Despite Theft Concerns Union Pacific Won’t Yet Leave Los Angeles

By Jackson Elliott
Jackson Elliott
Jackson Elliott
Reporter
Jackson Elliott reports on small-town America for The Epoch Times. He learned to write and seek truth at Northwestern University. He believes that the most important actions are small and that as Dostoevsky says, everyone is responsible for everyone and for everything. When he isn’t writing, he enjoys running, reading, and spending time with friends. Contact Jackson by emailing jackson.elliott@epochtimes.us
January 25, 2022 Updated: January 25, 2022

Union Pacific (UP) threatened to end rail traffic through Los Angeles County in response to widespread train burglary, but it has deferred a decision for the near future.

The company told The Epoch Times that it would continue to work with Los Angeles law enforcement over the issue for several months.

“We brought in dozens of Union Pacific special agents from across our 23-state-network during the peak season months of 2021. We continued to keep that increased presence in LA over the last several months,” the company’s statement read.

The statement follows a response from Los Angeles District Attorney George Gascon that blamed UP’s own security failures for the rise in theft.

Gascon claimed that rail theft prosecution was down because the railroad’s police officers hadn’t provided enough evidence to make cases stick.

Train Cargo Thefts Los Angeles
A train passes shredded boxes and packages at a section of the Union Pacific train tracks in downtown Los Angeles on Jan. 14, 2022. (Ringo H.W. Chiu/AP Photo)

“Felony and misdemeanor cases are filed where our office is presented with enough evidence to prove that a crime was committed,” Gascon said.

Earlier in the letter he said that between 2020 and 2021 only 103 theft cases were filed. Gascon said that the number of train burglary cases filed has decreased every year since 2019.

But an earlier letter from UP stated that after more than 100 train burglary arrests in the past three months the company has never been contacted for court proceedings. The letter also said the district attorney’s office had failed to prosecute train burglars when they were arrested.

If UP’s real problem is that criminals aren’t being prosecuted by Los Angeles’ justice system, it remains unclear whether more arrests will help long-term.

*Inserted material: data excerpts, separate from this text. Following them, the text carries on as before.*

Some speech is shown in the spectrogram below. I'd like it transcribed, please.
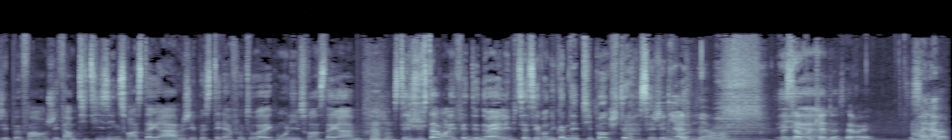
j'ai fait un petit teasing sur Instagram, j'ai posté la photo avec mon livre sur Instagram. c'était juste avant les fêtes de Noël, et puis ça s'est vendu comme des petits pains. J'étais là, c'est génial. Trop bien. c'est un beau euh, cadeau, c'est vrai. C'est sympa.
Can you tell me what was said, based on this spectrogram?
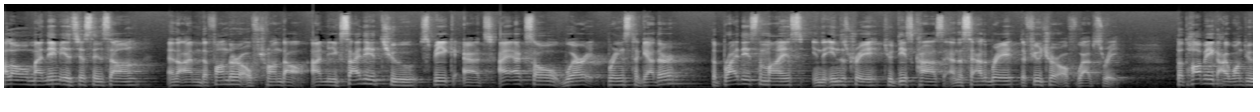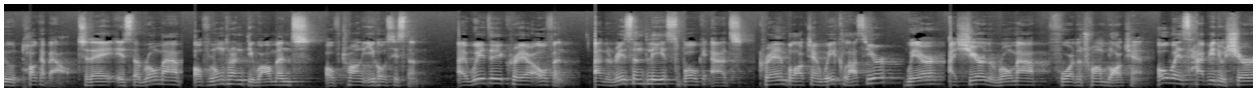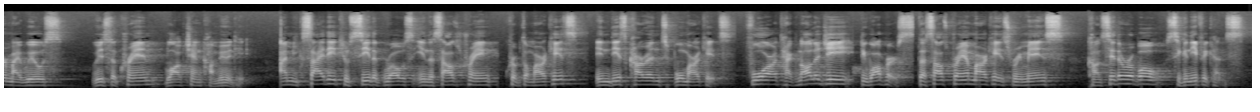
Hello, my name is Justin Sun, and I'm the founder of TRON DAO. I'm excited to speak at IXO where it brings together the brightest minds in the industry to discuss and celebrate the future of Web3. The topic I want to talk about today is the roadmap of long-term development of Tron ecosystem. I visit Korea often and recently spoke at Korean Blockchain Week last year, where I shared the roadmap for the Tron blockchain. Always happy to share my views with the Korean blockchain community. I'm excited to see the growth in the South Korean crypto markets in these current bull markets. For technology developers, the South Korean market remains considerable significance.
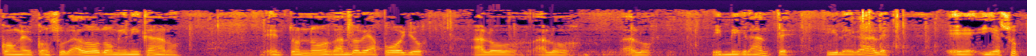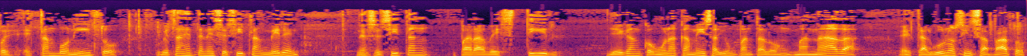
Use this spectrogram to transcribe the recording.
con el Consulado Dominicano en torno dándole apoyo a los a los a los inmigrantes ilegales. Eh, y eso pues es tan bonito porque esta gente necesitan miren necesitan para vestir llegan con una camisa y un pantalón más nada este, algunos sin zapatos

However more security may be sorely needed, according to an anonymous UP worker, who told the L.A. TACO that the railroad laid off between 42 and 52 of its own police officers.

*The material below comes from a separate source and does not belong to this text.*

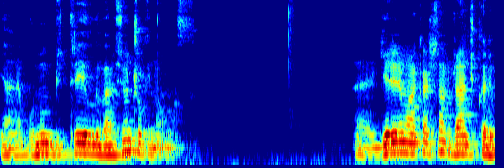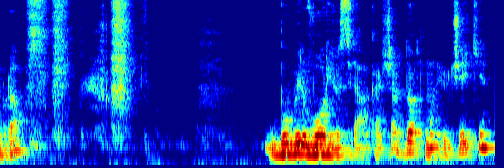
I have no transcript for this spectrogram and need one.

Gascon’s letter also blamed train burglaries on UP’s security practices.

“It is very telling that other major railroad operations in the area are not facing the same level of theft at their facilities as UP.”

The company’s statement concluded that, “Recent events have underscored the need for continued partnership with law enforcement, elected officials, customers, and companies to address this issue and move forward together.”

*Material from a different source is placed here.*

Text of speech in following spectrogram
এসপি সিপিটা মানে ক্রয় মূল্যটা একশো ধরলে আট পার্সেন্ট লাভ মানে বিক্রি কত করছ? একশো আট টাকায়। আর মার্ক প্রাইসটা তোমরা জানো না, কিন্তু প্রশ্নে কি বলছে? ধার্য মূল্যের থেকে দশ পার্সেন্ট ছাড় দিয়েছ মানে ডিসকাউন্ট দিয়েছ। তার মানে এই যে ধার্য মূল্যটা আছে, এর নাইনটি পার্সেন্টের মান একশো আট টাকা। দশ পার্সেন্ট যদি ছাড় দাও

But judging the differences between UP’s original letter and Gascon’s response, two of the most important partners have very different understandings of the situation.

For UP leaving Los Angeles County is a nuclear option. The county contains America’s two largest ports and the railroad’s withdrawal will add to massive port backlogs.

Currently it serves three of the Port of Los Angeles’ five major railyards and plays a major role in getting containers out of Long Beach.

But according to railroad expert Randal O’Toole, UP’s pullout option would have been an act of mutually assured destruction.

“I’m not sure that’s a viable threat,” he said. “I don’t think any other port could handle that volume of stuff.”

Los Angeles County has America’s two largest ports, which together ship nearly 9.2 million 20-foot containers in 2020. The West Coast ports of Oakland, Portland, Seattle, and Tacoma combined only shipped about 5.7 million containers in the same year.

“I’m not sure what UP gains by actually leaving,” O’Toole said.

But by threatening to leave UP can pressure the local sheriff’s office to put a higher priority on train burglary, O’Toole said.

Whatever the root causes of rail theft they don’t seem to impact UP’s competitors, he said.

The BNSF Railway also passes through Los Angeles, but doesn’t have the same problems.

“I’ve seen lots of pictures of Union Pacific cars being broken into and they’re all in the same place. I have never seen one picture of a BNSF train being broken into.”

BNSF’s success may come from the fact that it uses a different route, O’Toole said. It also might have less congestion on its tracks.

“If I were Union Pacific I would think about putting up fencing in the corridor to keep people out. I would also think about making sure the trains never stopped in that corridor.”

Jackson Elliott
Jackson Elliott reports on small-town America for The Epoch Times. He learned to write and seek truth at Northwestern University. He believes that the most important actions are small and that as Dostoevsky says, everyone is responsible for everyone and for everything. When he isn’t writing, he enjoys running, reading, and spending time with friends. Contact Jackson by emailing jackson.elliott@epochtimes.us